Major stock market indices started the quarter trading rather nervously. S&P 500 was down during the first week of trading, and then continued to the second week. But that did not last long. By the third week, stocks had regained their swagger. Quietly inching up almost daily, S&P 500 finished the quarter with an impressive gain of 5.23%.
2014 is the sixth year of the current bull market. Having appreciated nearly 200% since March of 2009 and more than 30% alone in 2013, there had been widespread expectation of a correction. Alas, waiting for the correction is much like waiting for Godot. It has yet to arrive, but surely it will tomorrow.

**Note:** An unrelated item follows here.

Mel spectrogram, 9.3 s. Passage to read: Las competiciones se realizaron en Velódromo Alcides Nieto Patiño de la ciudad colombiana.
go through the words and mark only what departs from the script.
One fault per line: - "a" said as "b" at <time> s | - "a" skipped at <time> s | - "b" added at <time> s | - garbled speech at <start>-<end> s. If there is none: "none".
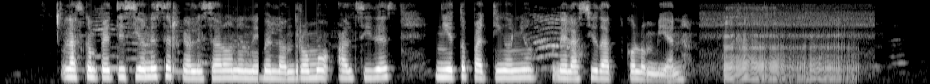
none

However, the greatest surprise so far in 2014 is not that stocks are up over 7%. It is the fact that bonds have rallied, yields have fallen and spread have tightened. With the rally in bonds showing no signs of reversing, it is investors who are capitulating. As the extreme low rate environment persists, investors are becoming more accustomed to the idea of 1.5% 10-year Treasury yield. The resulting search for better return, in my opinion, has been the driver behind this equity market rally.
Bear markets are characterized by tight liquidity, deteriorating fundamentals and investor euphoria. Judging by the rally in bonds, liquidity is still supportive. As the economy continues its slow but steady growth, fundamentals are at worst neutral and investors for the most part are still under-allocated to equities. It is for these reasons that we remain invested in the equity market today despite somewhat elevated valuation.
Even though signs of bear market are not present currently, it does not mean it will not materialize indefinitely. The recently release annual report by International Bank for Settlement contained a surprising warning, “Financial markets are euphoric, in the grip of an aggressive search for yield . . . and yet investment in the real economy remains weak while the macroeconomic and geopolitical outlook is still highly uncertain.” This opinion by the BIS is of course not new, but the fact that such an usually staid organization felt compelled to issue this statement reflects the unease with which investors have received this 5 year bull market.
I do agree that a liquidity driven bull market is not a healthy one. However as the experience of Japan demonstrates, rates can stay low for many years and as a result, equity valuation can remain lofty for years as well. It is worth repeating that I think the greatest enemy to this bull market is inflation. As long as inflation stay contained, the spoon that succors this market will continue to supply the necessary nutrients.
Dong Hao Zhang
President & Chief Investment Officer Evla Hills Investment Management